** Activity **
Scan the entries for lines with the word "dBFS" and copy those lines.

Collected data entries
--*--

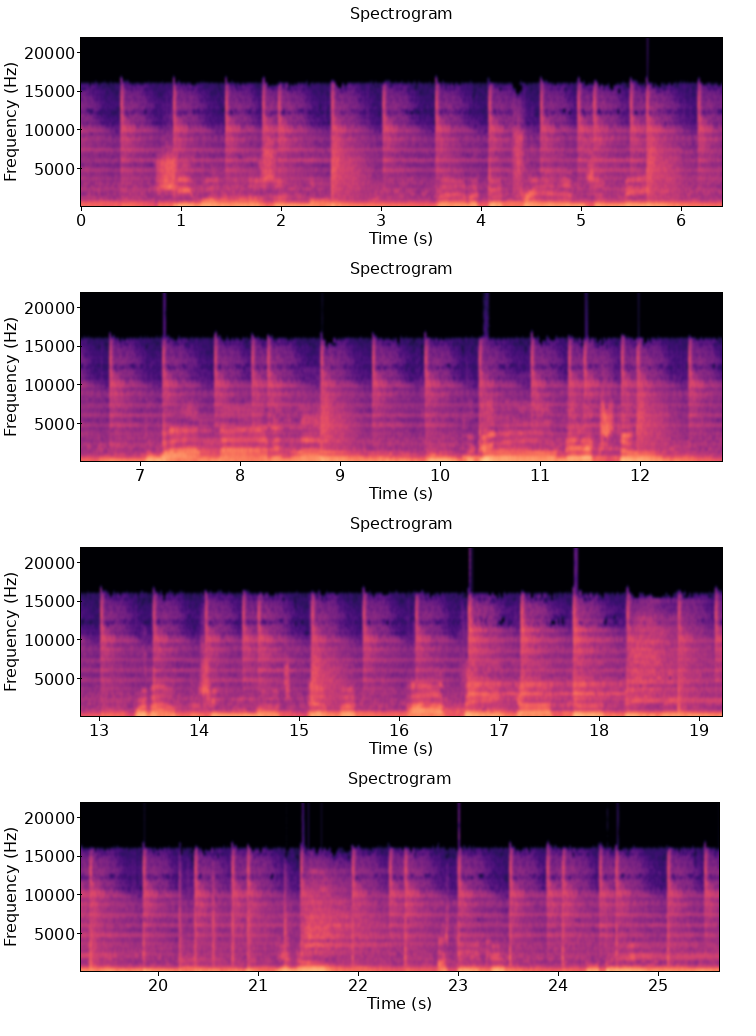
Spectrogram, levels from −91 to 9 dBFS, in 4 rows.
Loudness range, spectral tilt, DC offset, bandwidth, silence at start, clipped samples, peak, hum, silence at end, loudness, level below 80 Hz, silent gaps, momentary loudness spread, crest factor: 4 LU; -5.5 dB/octave; under 0.1%; 16.5 kHz; 0 s; under 0.1%; 0 dBFS; none; 0 s; -15 LUFS; -26 dBFS; none; 11 LU; 14 dB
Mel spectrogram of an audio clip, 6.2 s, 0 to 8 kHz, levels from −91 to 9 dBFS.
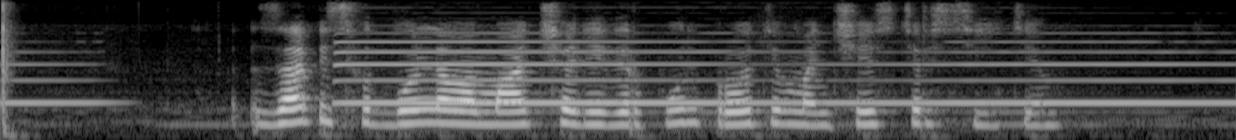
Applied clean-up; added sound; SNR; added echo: none; Wind instrument, woodwind instrument; 6 dB; reverberation time 0.3 s.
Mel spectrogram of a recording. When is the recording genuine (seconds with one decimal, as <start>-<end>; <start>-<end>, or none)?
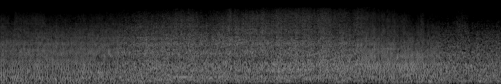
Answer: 1.2-3.6; 4.4-5.0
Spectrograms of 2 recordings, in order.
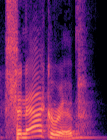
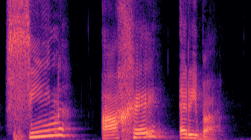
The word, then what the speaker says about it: Sennacherib: Sennacherib in Assyrian is pronounced Sin Ache Eriba, which means the god Sin, sometimes we pronounce it as Sin in the Bible, it's Sin, it's not quite the same thing.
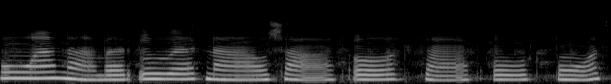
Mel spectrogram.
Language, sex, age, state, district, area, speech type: Kashmiri, female, 30-45, Jammu and Kashmir, Anantnag, urban, read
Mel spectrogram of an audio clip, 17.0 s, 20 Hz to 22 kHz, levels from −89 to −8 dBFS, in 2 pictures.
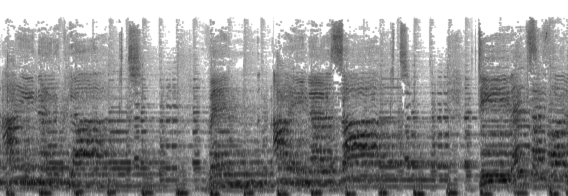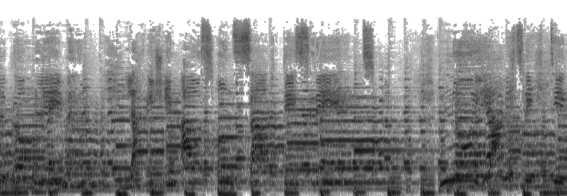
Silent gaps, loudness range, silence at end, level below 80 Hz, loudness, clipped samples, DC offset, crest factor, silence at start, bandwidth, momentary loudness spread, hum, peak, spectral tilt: none; 2 LU; 0 s; -30 dBFS; -16 LUFS; under 0.1%; under 0.1%; 14 dB; 0 s; 15 kHz; 6 LU; none; -2 dBFS; -4 dB/octave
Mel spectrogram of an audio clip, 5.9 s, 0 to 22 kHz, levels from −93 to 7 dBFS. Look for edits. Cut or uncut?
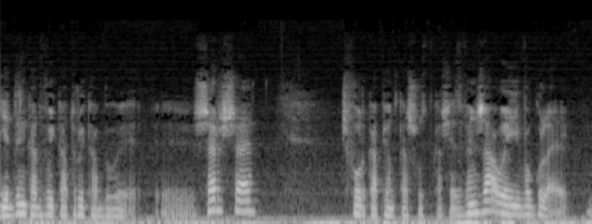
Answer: uncut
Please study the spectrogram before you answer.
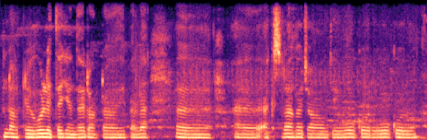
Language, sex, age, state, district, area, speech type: Dogri, female, 18-30, Jammu and Kashmir, Kathua, rural, spontaneous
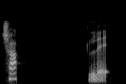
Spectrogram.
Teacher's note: i hold my tongue in the k position but i don't release it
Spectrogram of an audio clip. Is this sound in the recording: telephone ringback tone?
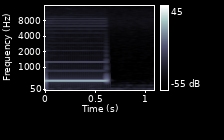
yes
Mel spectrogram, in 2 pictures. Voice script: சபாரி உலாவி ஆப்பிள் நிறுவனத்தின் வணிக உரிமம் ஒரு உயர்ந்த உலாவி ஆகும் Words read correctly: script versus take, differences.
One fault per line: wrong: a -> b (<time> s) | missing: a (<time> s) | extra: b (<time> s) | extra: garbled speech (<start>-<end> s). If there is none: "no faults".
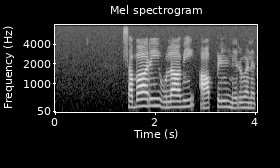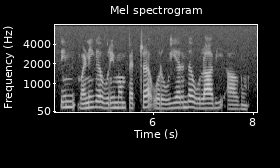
extra: பெற்ற (5.5 s)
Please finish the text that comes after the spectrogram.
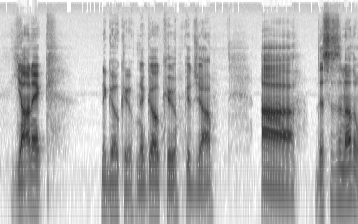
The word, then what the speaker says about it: Yannick Ngakoue: I want to see if you can pronounce his name. Calais Campbell. No, this one right here. Yannick Ngakoue. Good job. Hey, I know my stuff. Yannick Ngakoue.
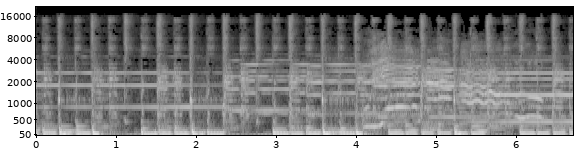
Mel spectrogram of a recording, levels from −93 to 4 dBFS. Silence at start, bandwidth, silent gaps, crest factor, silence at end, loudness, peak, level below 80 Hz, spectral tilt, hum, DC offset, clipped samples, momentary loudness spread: 0 s; 17 kHz; none; 14 dB; 0 s; -17 LUFS; -2 dBFS; -20 dBFS; -4 dB/octave; none; under 0.1%; under 0.1%; 5 LU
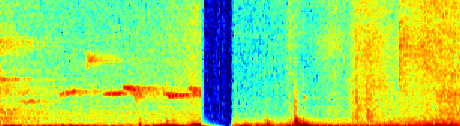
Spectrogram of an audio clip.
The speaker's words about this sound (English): And I'm outside, I forgot to mention that. Can you hear the birds?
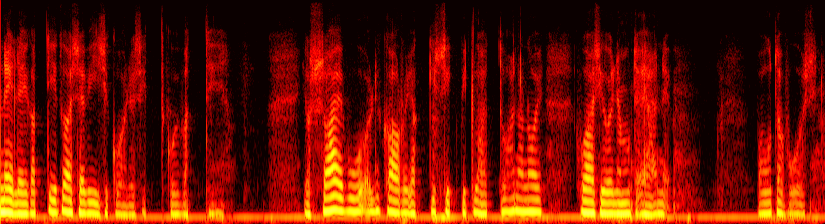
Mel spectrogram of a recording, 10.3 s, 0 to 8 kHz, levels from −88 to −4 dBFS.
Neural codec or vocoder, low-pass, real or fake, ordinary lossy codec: none; none; real; none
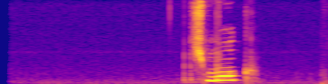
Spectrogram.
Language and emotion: Russian, positive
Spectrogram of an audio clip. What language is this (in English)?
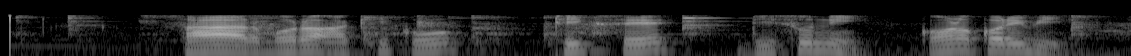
Odia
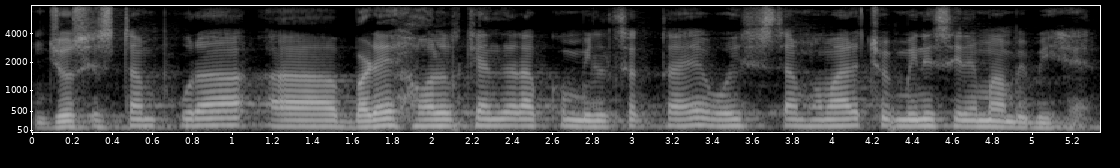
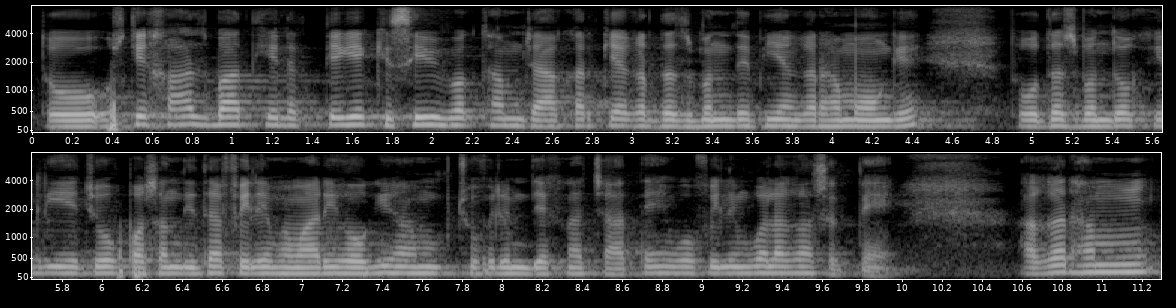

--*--

** Response **
Spectrogram, levels from −91 to 9 dBFS, in 4 rows.
Loudness range, spectral tilt, DC offset, bandwidth, silence at start, clipped samples, peak, hum, silence at end, loudness, level below 80 Hz, silent gaps, momentary loudness spread, crest factor: 4 LU; -5.5 dB/octave; under 0.1%; 16.5 kHz; 0 s; under 0.1%; 0 dBFS; none; 0 s; -15 LUFS; -26 dBFS; none; 11 LU; 14 dB
Mel spectrogram of an audio clip, 6.2 s, 0 to 8 kHz, levels from −91 to 9 dBFS.
Mel spectrogram of an audio clip, 17.0 s, 20 Hz to 22 kHz, levels from −89 to −8 dBFS, in 2 pictures.
Silent gaps, loudness range, silence at end, level below 80 Hz, loudness, clipped samples, DC offset, crest factor, silence at start, bandwidth, momentary loudness spread, hum, peak, spectral tilt: none; 2 LU; 0 s; -30 dBFS; -16 LUFS; under 0.1%; under 0.1%; 14 dB; 0 s; 15 kHz; 6 LU; none; -2 dBFS; -4 dB/octave
Mel spectrogram of an audio clip, 5.9 s, 0 to 22 kHz, levels from −93 to 7 dBFS. Look for edits. Cut or uncut?
Mel spectrogram of a recording, levels from −93 to 4 dBFS. Silence at start, bandwidth, silent gaps, crest factor, silence at end, loudness, peak, level below 80 Hz, spectral tilt, hum, DC offset, clipped samples, momentary loudness spread: 0 s; 17 kHz; none; 14 dB; 0 s; -17 LUFS; -2 dBFS; -20 dBFS; -4 dB/octave; none; under 0.1%; under 0.1%; 5 LU
Mel spectrogram of a recording, 10.3 s, 0 to 8 kHz, levels from −88 to −4 dBFS.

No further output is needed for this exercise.